Tokyo shares are likely to rebound next week on the back of a weakening yen and expectations of easing by the Bank of Japan, dealers said Friday, despite this week seeing the end of a 12-week rally.

The benchmark Nikkei 225 index lost 0.34 percent, or 38.18 points, to end the week at 11,153.16, while the broader Topix index of all first-section shares gained 1.59 percent, or 14.7 points, at 957.35.

The Nikkei soared to a four-and-a-half-year high on Wednesday, following a sharp rally on Wall Street that saw the blue-chip Dow Jones Industrial Average close in on a new all-time high.

Tokyo's rise also followed Bank of Japan (BoJ) Governor Masaaki Shirakawa's announcement late Tuesday that he would step down about three weeks before his five-year term ends next month, sending the yen into freefall.

However, concerns about political instability in Spain and Italy put the eurozone's long-running debt crisis back on the radar, while profit-taking ahead of a long weekend in Japan also dragged the market lower.

"Considering the approaching three-day holiday and the size of this week's earlier advance, today's aggressive profit-taking is not unusual," Fumiyuki Nakanishi, head of investment and research at SMBC Friend Securities, told Dow Jones Newswires.
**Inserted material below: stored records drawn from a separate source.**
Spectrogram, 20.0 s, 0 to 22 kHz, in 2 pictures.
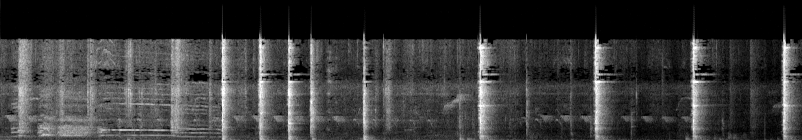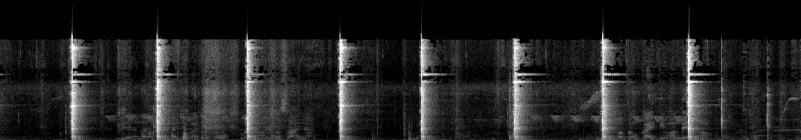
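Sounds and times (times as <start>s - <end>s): rooster crowing: 0.1s - 2.9s
hammer striking steel on anvil: 10.9s - 11.2s, 14.2s - 14.6s.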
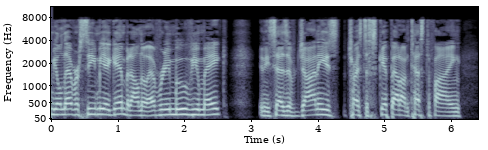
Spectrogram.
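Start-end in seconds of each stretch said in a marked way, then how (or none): none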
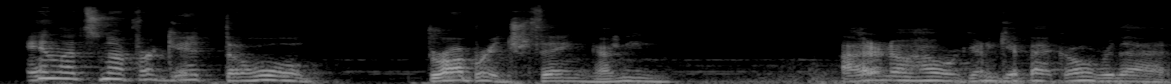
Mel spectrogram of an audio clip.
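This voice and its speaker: In a raspy, put-on character voice at a middle pitch, the speaker keeps a moderate pace with long, frequent pauses. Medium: actual play. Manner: casual, offhand.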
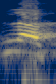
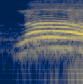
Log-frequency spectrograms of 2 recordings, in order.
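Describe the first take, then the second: First: The vowel is clipped short. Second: The vowel is drawn out long. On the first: It means 'surely'. "jika dibaca pendek" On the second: It means 'not'. "jika dibaca panjang"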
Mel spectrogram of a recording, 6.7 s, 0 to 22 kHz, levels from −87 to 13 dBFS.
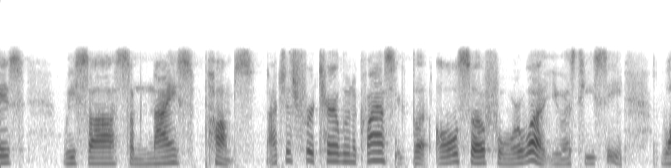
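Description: At 3.95 to 3.99 s and again at 4.23 to 4.29 s there is short concealed packet loss. About 20 ms and then 40 ms of audio arrived too late, and the receiver bridged each hole by stretching the preceding sound, roughly 14 ms and 44 ms of invented signal. This is heard as a brief smear or wobble.

Interleaved with these, at 3.97 to 3.99, 4.27 to 4.29, 4.49 to 4.51 and 4.81 to 4.83 s, come lost packets rebuilt from error correction. Each 20 ms frame is played from a coarse backup copy carried in the next packet, so nothing is smeared or missing. These frames sound rougher and grainier, without the stretched-sound quality of concealment.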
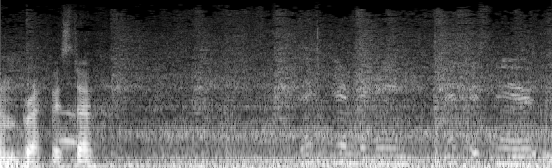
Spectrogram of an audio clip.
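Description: People talking, briefly and clearly near the start and then more faintly, over a steady low hum.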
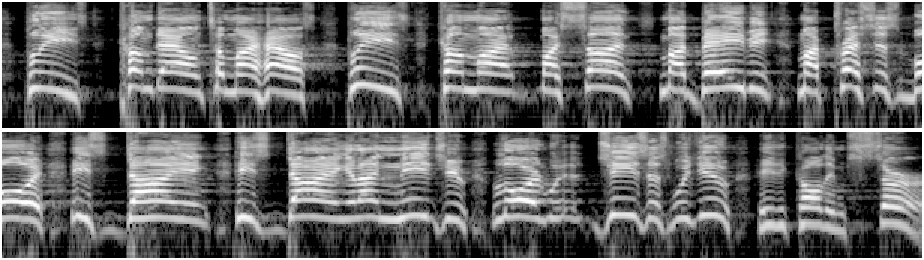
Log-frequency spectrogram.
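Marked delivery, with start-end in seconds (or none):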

Tokyo is closed Monday for a public holiday.

"The index looks likely to find strong support in the low 11,000 area, but in the end this depends on currencies, as a weaker yen trumps all other factors," he added.

Next week, investors will be watching US President Barack Obama's State of the Union address with "various announcements including issues linked to the fiscal problem, immigration policy reforms and boosting gun control are expected," Nomura Securities said.

Investors would be closely watching the BoJ's two-day policy board meeting starting on Wednesday and Japanese gross domestic product data for the quarter to December later in the week.

Markets were also set to look ahead to a G20 meeting of finance ministers and central bankers next week, Nomura said.